This building appears to have The Sword of Damocles hanging over it. Every development seems to go nowhere. First the winner of the competition the Roche Consortium was quickly taken over by John Broome who announced plans for a Disneyland style theme park costing £34 million. However, costs quickly escalated and work stopped in March 1989 leaving the Power Station in its present semi-derelict and exposed state. Since then, the Power Station has languished without a roof, the steel work exposed to the elements and the foundations prone to flooding.

A brave group of individuals The Battersea Power Station Community Group was formed in November 1983 to provide a forum for the local community to air its views and to find a future use for the Battersea Power Station and the large site.

But now it looks like the Phoenix might rise from the ashes of failed dreams, an Irish company named Treasury Holdings, run by Richard Barrett and Johnny Ronan want to redevelop the Power Station.

Their company has come up with a £4.5 billion scheme to restore the Grade II* listed industrial landmark which have been approved by Wandsworth Council. But now an objection has been raised by City Hall. The centre piece of this development is at tall tower, which officials claim will overlook The Houses of Parliament, also for some perverse reason the chimneys will have to be shortened by 50 feet.

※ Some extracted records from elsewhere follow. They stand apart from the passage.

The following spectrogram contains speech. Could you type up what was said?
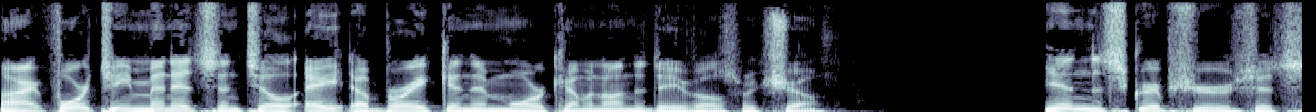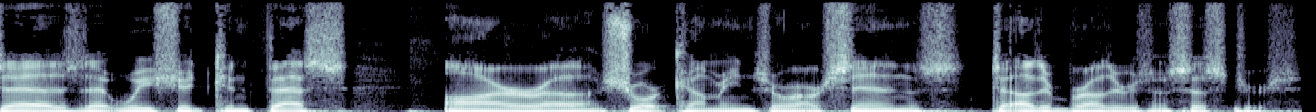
All right, 14 minutes until 8, a break, and then more coming on the Dave Elswick Show. In the scriptures, it says that we should confess our uh, shortcomings or our sins to other brothers and sisters.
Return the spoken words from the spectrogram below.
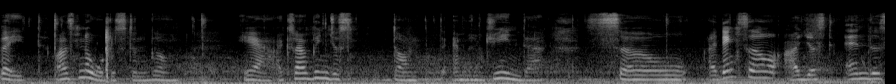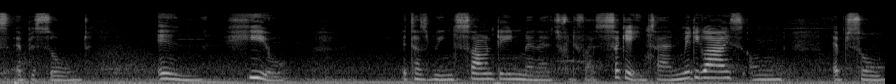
Wait why's no water still going. Yeah because I've been just done the MLG in there. So I think so. I just end this episode in here. It has been 17 minutes 45 seconds. And meet you guys on episode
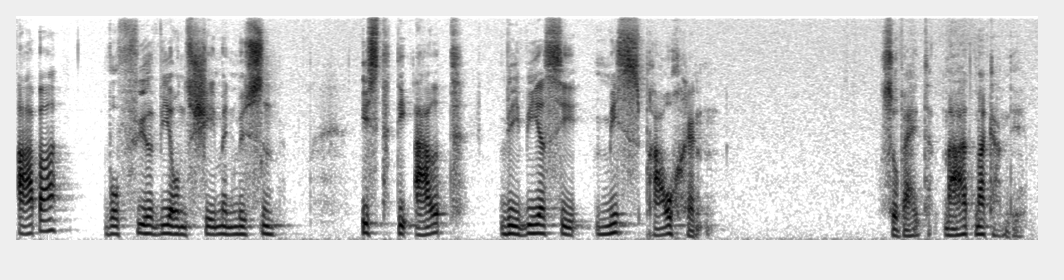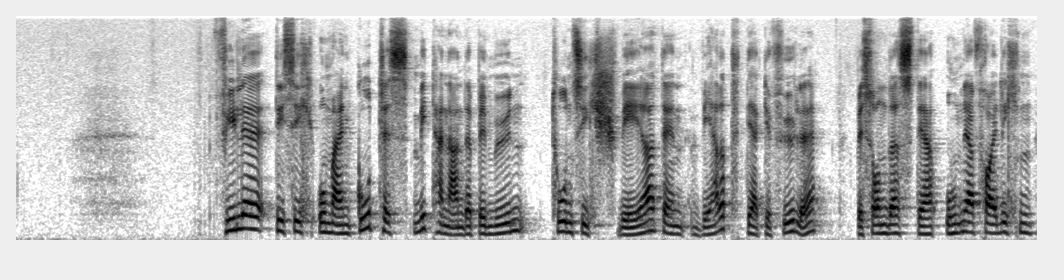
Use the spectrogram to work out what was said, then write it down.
Aber wofür wir uns schämen müssen, ist die Art, wie wir sie missbrauchen. Soweit Mahatma Gandhi. Viele, die sich um ein gutes Miteinander bemühen, tun sich schwer, den Wert der Gefühle, besonders der unerfreulichen,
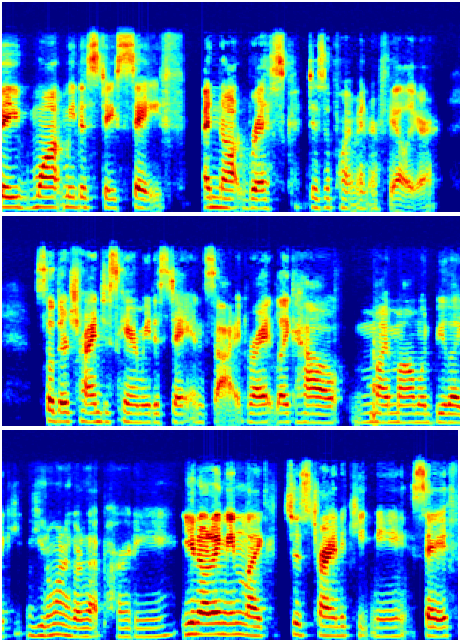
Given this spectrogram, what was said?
they want me to stay safe and not risk disappointment or failure. So they're trying to scare me to stay inside, right? Like how my mom would be like, You don't want to go to that party. You know what I mean? Like just trying to keep me safe.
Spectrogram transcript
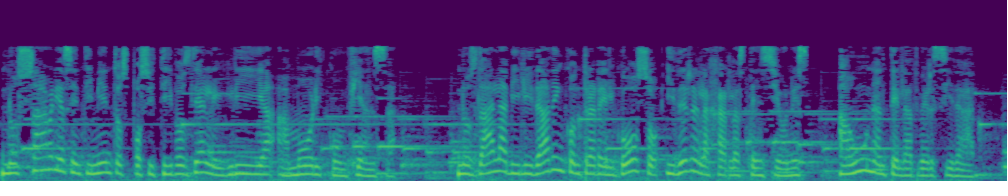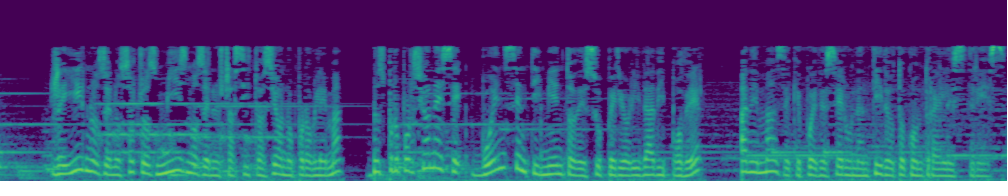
nos abre a sentimientos positivos de alegría, amor y confianza. Nos da la habilidad de encontrar el gozo y de relajar las tensiones aún ante la adversidad. Reírnos de nosotros mismos de nuestra situación o problema nos proporciona ese buen sentimiento de superioridad y poder, además de que puede ser un antídoto contra el estrés.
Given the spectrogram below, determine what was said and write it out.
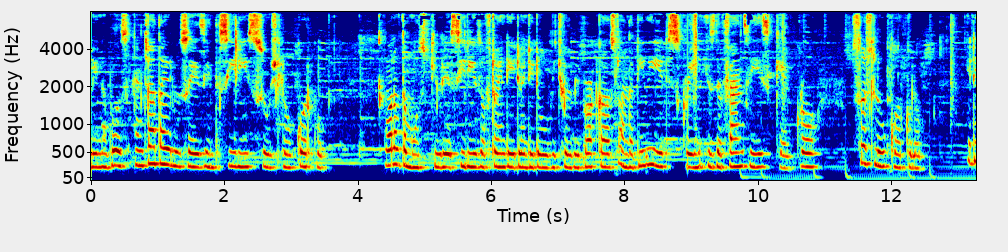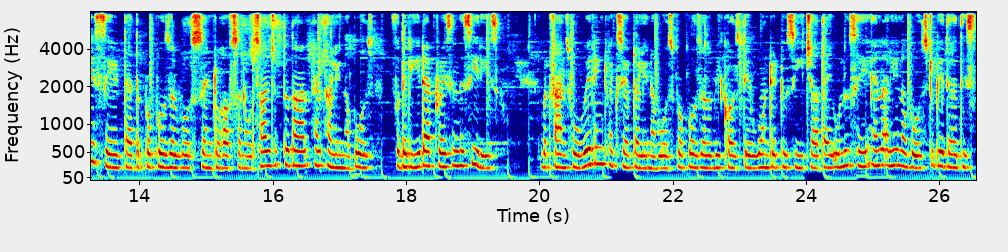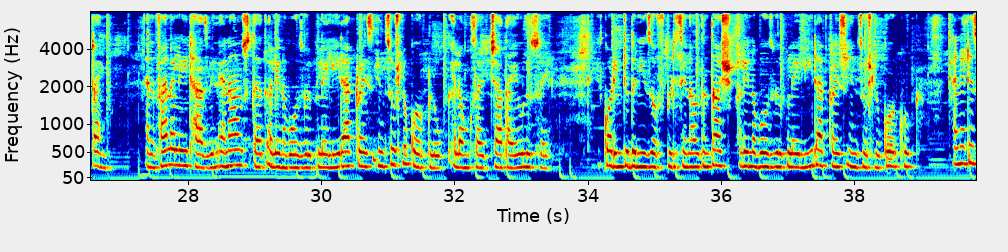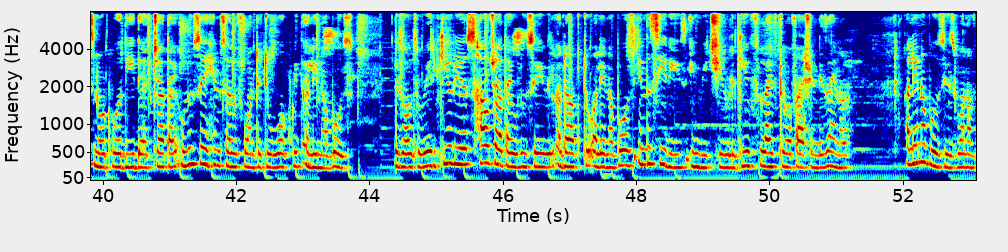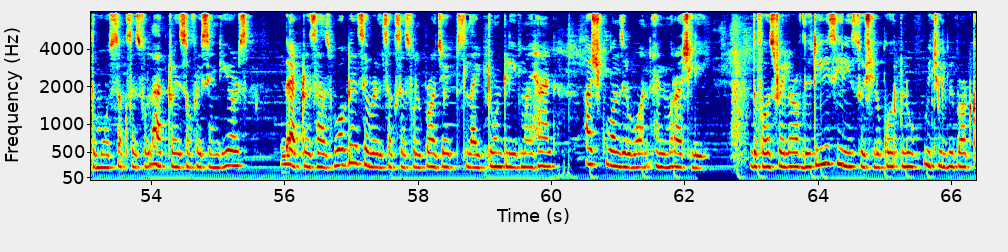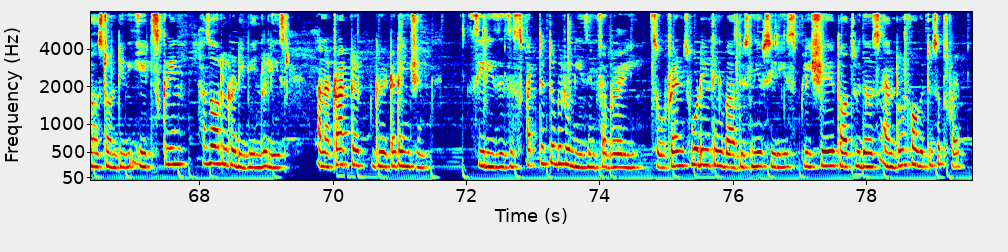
Alina Boz and Çağatay Ulusoy is in the series Suçlu Korku, one of the most curious series of 2022 which will be broadcast on the TV8 screen is the fancy scarecrow Süslü Korkuluk. It is said that the proposal was sent to Hafsanur Sanjak and Alina Boz for the lead actress in the series. But fans were waiting to accept Alina Boz's proposal because they wanted to see Çağatay Ulusoy and Alina Boz together this time. And finally, it has been announced that Alina Boz will play lead actress in Süslü Korkuluk alongside Çağatay Ulusoy. According to the news of Birsen Altuntaş, Alina Boz will play lead actress in Süslü Korkuluk, and it is noteworthy that Çağatay Ulusoy himself wanted to work with Alina Boz. It is also very curious how Çağatay Ulusoy will adapt to Alina Boz in the series in which she will give life to a fashion designer. Alina Boz is one of the most successful actresses of recent years the actress has worked in several successful projects like Don't Leave My Hand, Aşk 101, and Maraşlı. The first trailer of the TV series Süslü Korkuluk, which will be broadcast on TV8 screen, has already been released and attracted great attention. Series is expected to be released in February. So friends, what do you think about this new series? Please share your thoughts with us and don't forget to subscribe.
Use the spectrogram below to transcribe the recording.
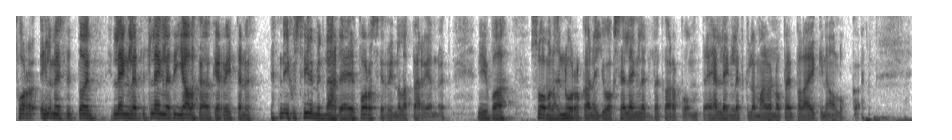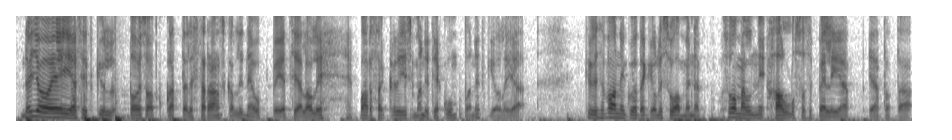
For, ilmeisesti toi Lenglet, Lengletin jalka ei oikein riittänyt niin kuin silmin nähden, ei Forsin rinnalla pärjännyt. Niin vaan suomalainen nurkainen juoksee Lengletiltä karkuun, mutta eihän Lenglet kyllä maailman nopein pelaaja ikinä ollutkaan. No joo, ei, ja sitten kyllä toisaalta kun katselin sitä Ranskan lineuppia, että siellä oli Barsa Griezmannit ja kumppanitkin oli, ja kyllä se vaan niin kuin jotenkin oli Suomen, Suomella niin hallussa se peli, ja, ja tota,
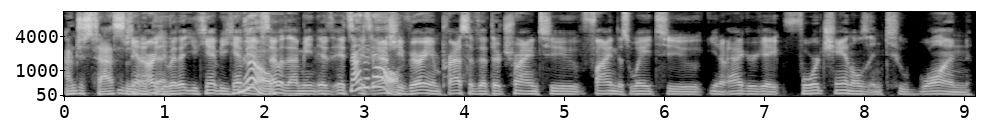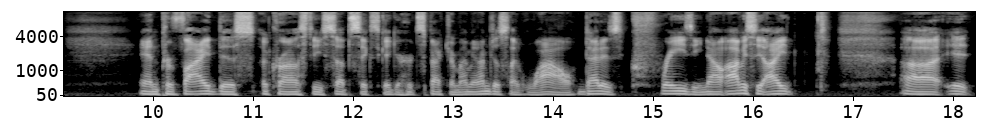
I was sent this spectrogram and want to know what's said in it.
I'm just fascinated. You can't argue that- with it. You can't. You can't be upset with it. I mean, it, it's it's at all. actually very impressive that they're trying to find this way to you know aggregate four channels into one, and provide this across the sub six gigahertz spectrum. I mean, I'm just like, wow, that is crazy. Now, obviously, I, uh, it.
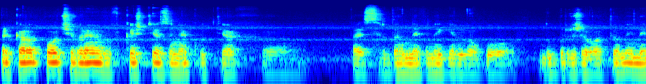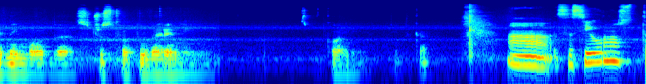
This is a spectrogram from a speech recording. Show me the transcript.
прекарат повече време в къщия за някои от тях тази среда не винаги е много доброжелателна и не винаги могат да се чувстват уверени и спокойни. Така. А, със сигурност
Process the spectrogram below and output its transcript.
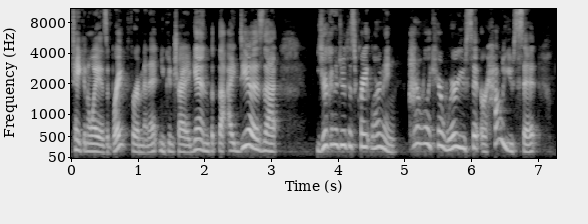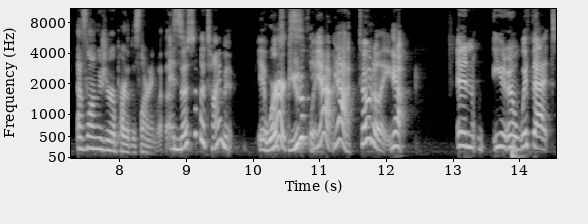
taken away as a break for a minute. And you can try again. But the idea is that you're going to do this great learning. I don't really care where you sit or how you sit, as long as you're a part of this learning with us. And most of the time, it it, It works works beautifully. Yeah, Yeah. totally. yeah, And you know, with that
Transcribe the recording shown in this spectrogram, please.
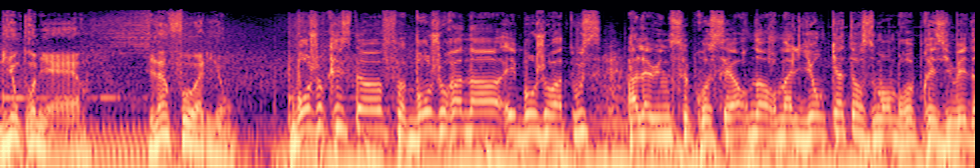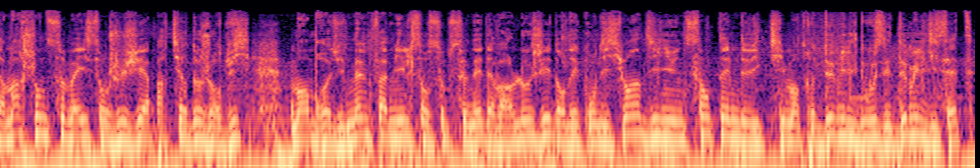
Lyon Première, l'info à Lyon. Bonjour Christophe, bonjour Anna et bonjour à tous. À la une, ce procès hors norme à Lyon, 14 membres présumés d'un marchand de sommeil sont jugés à partir d'aujourd'hui. Membres d'une même famille sont soupçonnés d'avoir logé dans des conditions indignes une centaine de victimes entre 2012 et 2017.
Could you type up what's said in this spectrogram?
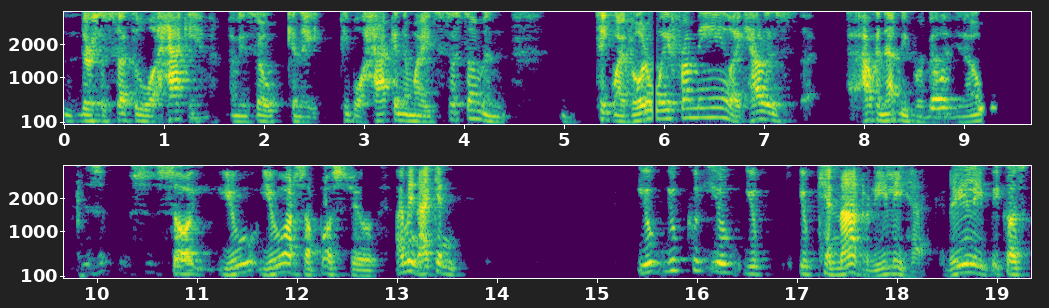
they're susceptible to hacking. I mean, so can they people hack into my system and take my vote away from me? Like, how does how can that be prevented? You know? So you you are supposed to. I mean, I can. You you you you you cannot really hack really because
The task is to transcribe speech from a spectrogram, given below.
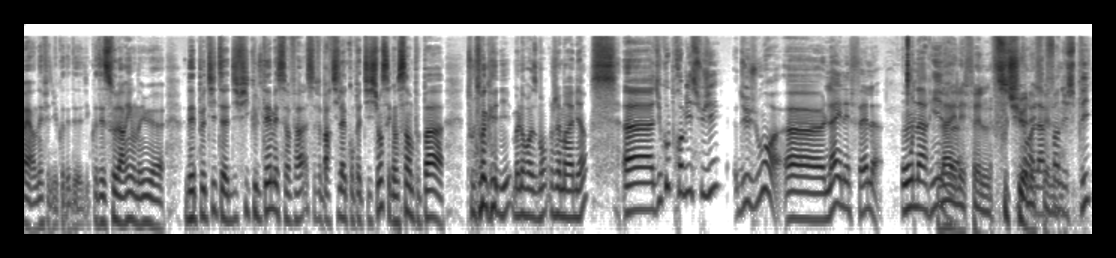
Ouais, en effet, du côté, du côté Solari, on a eu euh, des petites difficultés, mais ça, ça fait partie de la compétition. C'est comme ça, on peut pas tout le temps gagner, malheureusement. J'aimerais bien. Euh, du coup, premier sujet du jour, la LFL on arrive la LFL, sur la fin du split,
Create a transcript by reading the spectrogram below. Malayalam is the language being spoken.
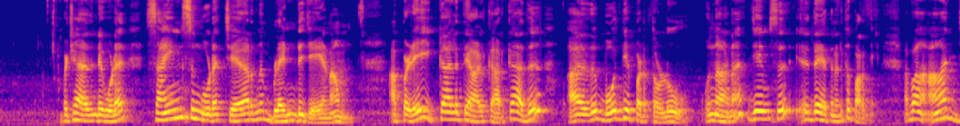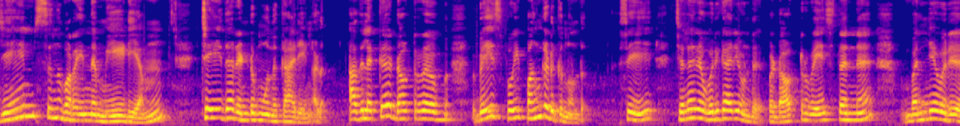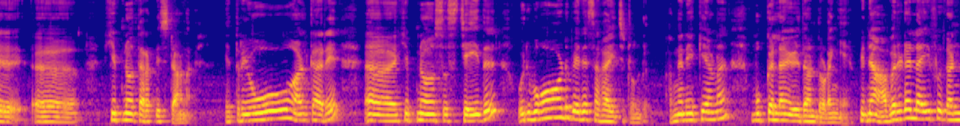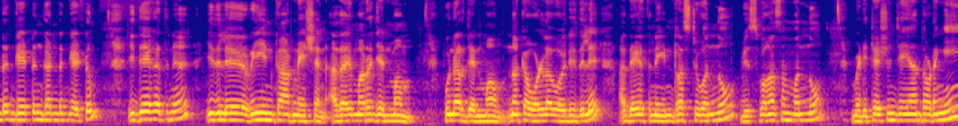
പക്ഷേ അതിന്റെ കൂടെ സയൻസും കൂടെ ചേർന്ന് ബ്ലെൻഡ് ചെയ്യണം. അപ്പോഴേ ഇക്കാലത്തെ ആൾക്കാർക്ക് അത് അത് ബോധ്യപ്പെടുത്തുള്ളൂ. എന്നാണ് ജെയിംസ് ഇദ്ദേഹത്തിനടുത്ത് പറഞ്ഞത്. അപ്പോൾ ആ ജെയിംസ് എന്ന് പറയുന്ന മീഡിയം ചെയ്ത രണ്ട് മൂന്ന് കാര്യങ്ങൾ. അതിലൊക്കെ ഡോക്ടർ വേസ് പോയി പങ്കെടുക്കുന്നുണ്ട്. സി ചിലർ ഒരു കാര്യമുണ്ട്. ഇപ്പോൾ ഡോക്ടർ വേസ് തന്നെ വലിയ ഒരു ഹിപ്നോ തെറപ്പിസ്റ്റാണ് എത്രയോ ആൾക്കാരെ ഹിപ്നോസിസ് ചെയ്ത് ഒരുപാട് പേരെ സഹായിച്ചിട്ടുണ്ട്. അങ്ങനെയൊക്കെയാണ് ബുക്കെല്ലാം എഴുതാൻ തുടങ്ങിയത് പിന്നെ അവരുടെ ലൈഫ് കണ്ടും കേട്ടും കണ്ടും കേട്ടും ഇദ്ദേഹത്തിന് ഇതിൽ റീഇൻകാർണേഷൻ അതായത് മറുജന്മം പുനർജന്മം എന്നൊക്കെ ഉള്ള ഒരിതിൽ അദ്ദേഹത്തിന് ഇൻട്രസ്റ്റ് വന്നു വിശ്വാസം വന്നു മെഡിറ്റേഷൻ ചെയ്യാൻ തുടങ്ങി.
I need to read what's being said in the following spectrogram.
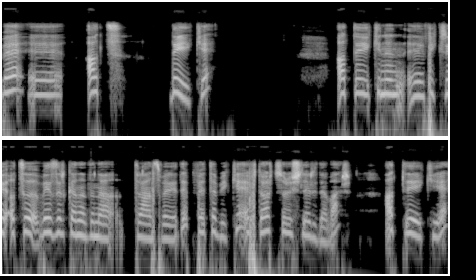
ve e, at D2. At D2'nin e, fikri atı vezir kanadına transfer edip ve tabii ki F4 sürüşleri de var. At D2'ye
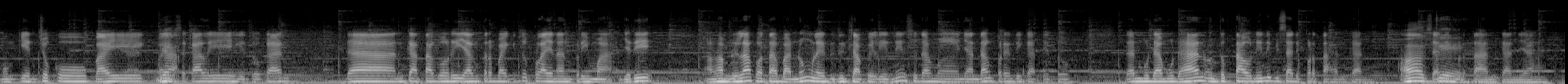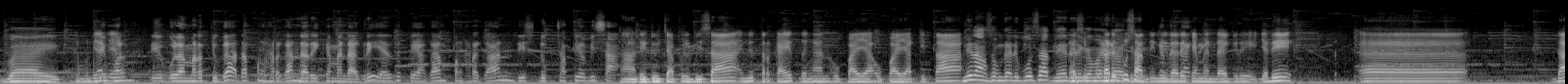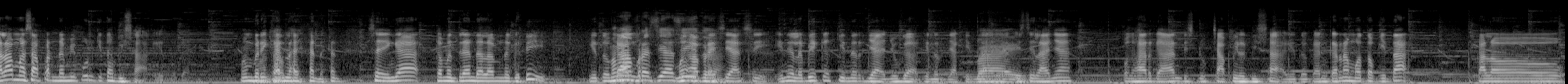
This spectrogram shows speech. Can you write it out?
mungkin cukup, baik, baik Ya. sekali gitu kan. Dan kategori yang terbaik itu pelayanan prima. Jadi alhamdulillah Kota Bandung mulai duduk capil ini sudah menyandang predikat itu. Dan mudah-mudahan untuk tahun ini bisa dipertahankan. Bisa Oke, dipertahankan ya. baik. Kemudian Di, yang di bulan Maret juga ada penghargaan dari Kemendagri yaitu piagam penghargaan di Capil bisa. Nah, di Dukcapil bisa ini terkait dengan upaya-upaya kita Ini langsung dari pusat nih, dari, dari, dari Kemendagri. pusat ini dari Kemendagri. Kemendagri. Jadi eh, dalam masa pandemi pun kita bisa gitu kan memberikan layanan sehingga Kementerian Dalam Negeri gitu Mengapresiasi kan itu. mengapresiasi. Ini lebih ke kinerja juga kinerja kita. ya. Baik. Istilahnya penghargaan di Capil bisa gitu kan karena moto kita kalau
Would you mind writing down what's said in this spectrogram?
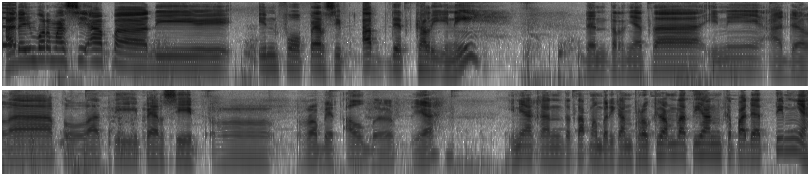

Centre Point Fountains
centre-point-fountainsI’m as mad as Hell about this one. In another ‘redevelopment’ site on the western side of
Centre Point, to make way for the Crossrail project,
some modern iconic fountains are being

The Grade II* listed fountains, built in 1963, are to be removed and replaced with huge ventilation shafts and an underground ticket hall for the new Hawkins Brown-designed Crossrail station at the busy intersection of Tottenham Court Road and Oxford Street.

But heritage groups and architects have demanded the fountains be incorporated in the area’s redevelopment amid claims of a wider threat to 20th century public art and sculpture. They are unconvinced the fountains have to be removed as they are integral to the building.

Quite how a listed fountain can be removed without any suitable plans to resite it remains an anathema to CabbieBlog.

Just keep you eye on Trafalgar Square, just in case those fountains get in the way of ‘development’.